Where do people look for services now? They might use Google—or they might simply search online directories.

Yelp isn’t just for restaurants—there are plenty of reviews of dentists, doctors, and lawyers floating around as well. There are also rating sites specific to certain professions, such as RateMDs for doctors or Avvo for lawyers.

This is important: 84 percent of those surveyed by BrightLocal said that they’d trust an online review as much as a personal recommendation.

How can you leverage these sites in your online marketing efforts? First, claim your page on these sites. You can do this here on Yelp and here on Avvo. Then, add logos and photos and encourage happy clients to leave reviews (Brightlocal also found that seven out of ten clients will leave a positive review when asked). If you get negative reviews, respond to them kindly, constructively, and in accordance with any rules for your profession.


From bus stop ads to Facebook ads


With advertising, you’re simply trying to get people’s attention, so it makes sense to go to where they are. This used to mean paying for large advertisements at bus stops, on benches, or in train stations—especially if you were a local business.

Now, if you want to get someone’s attention, going to where they are means going online. More specifically, you need to get on social media: 30 percent of all time spent online is now spent on social, according to GlobalWebIndex.

Facebook ads can be an effective way to reach potential clients. With their targeting options, you can choose to pay only to reach people in your area, just like with a bus stop ad.

This post from Wishpond outlines the basics of Facebook ad targeting. Put simply, when creating your Facebook ad, you can set it up so that you’ll only pay to advertise to people in your area.

For example, if your law firm is in Greenville, Alabama, you could target only Facebook users who live there:



And if you’re a lawyer focusing on wills and estates, you could narrow things down further to focus on newlyweds, who might want to think about protecting their loved ones:



Your ad might look like this—a link to a blog post on how newlyweds can structure their wills to protect loved ones.

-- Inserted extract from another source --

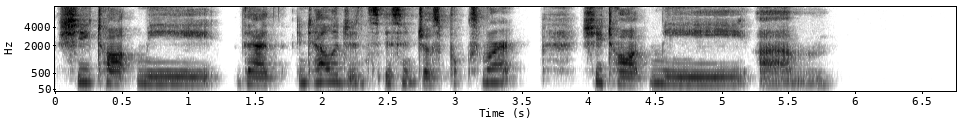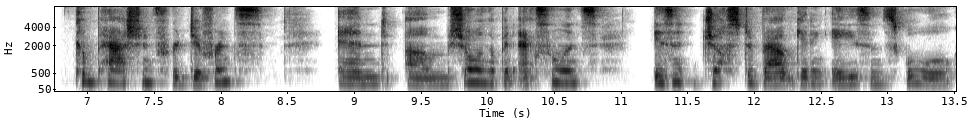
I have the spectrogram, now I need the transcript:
She taught me that intelligence isn't just book smart. She taught me um, compassion for difference and um, showing up in excellence isn't just about getting A's in school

Or, you could use Wishpond to create a landing page, then create an ad to drive site visitors there. If you’re a lawyer, and you use Clio for your practice management needs, you can set this up so that potential clients who fill out a form on this landing page will have their contact information imported directly into Clio.

Whatever you choose, be sure to take the time to try out Facebook advertising. With its low-cost targeting options, Facebook ads can be much more effective than your average bus stop advertisement.


To sum up


Traditional marketing tactics can still be useful, but online marketing techniques can be much more effective in the information age.

Potential clients are looking for you online, so use your existing marketing expertise to create a strong presence there.

If you’re new to this, and you’d like to learn more about setting up your first Facebook advertisement, check out The Complete Guide to Facebook Advertising Campaigns for Law Firms from Clio.


About the author:

Teresa Matich is a copywriter at Clio, which makes comprehensive, yet easy-to-use cloud-based practice management software for lawyers. You can find her writing about legal technology and the business of law on Clio’s blog. Connect with her on Twitter @teresamatich.